Claims that the Cornish language is dead, or at least the Cornish dialect, has not gone down well in the county.

The Celtic dialect has been branded “extinct” by Unesco's Atlas of the World's Languages in Danger along with Manx and needed help if they were to survive the 21st century.

Unesco director-general Koichiro Matsuura said: “The death of a language leads to the disappearance of many forms of intangible cultural heritage, especially the invaluable heritage of traditions and oral expressions of the community that spoke it – from poems and legends to proverbs and jokes."

Unesco claimed there were just 300 fluent speakers of Cornish left in the world.

Not so said Jenefer Lowe, development manager of the Cornish Language Partnership. Reports of the language becoming extinct were premature, she said.

“Saying Cornish is extinct implies there are no speakers and the language is dead, which it isn't,” she said.

There had been a growing number of Cornish speakers and in the past 20 years the revival of the language has really gathered momentum.”

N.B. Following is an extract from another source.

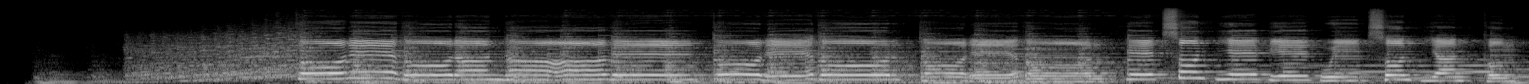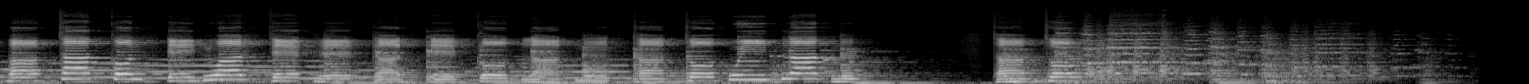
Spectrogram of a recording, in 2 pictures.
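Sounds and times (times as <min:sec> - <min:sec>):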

Cornish is now taught in many schools and at adult education classes, and has a strong following, particularly in the west of the county.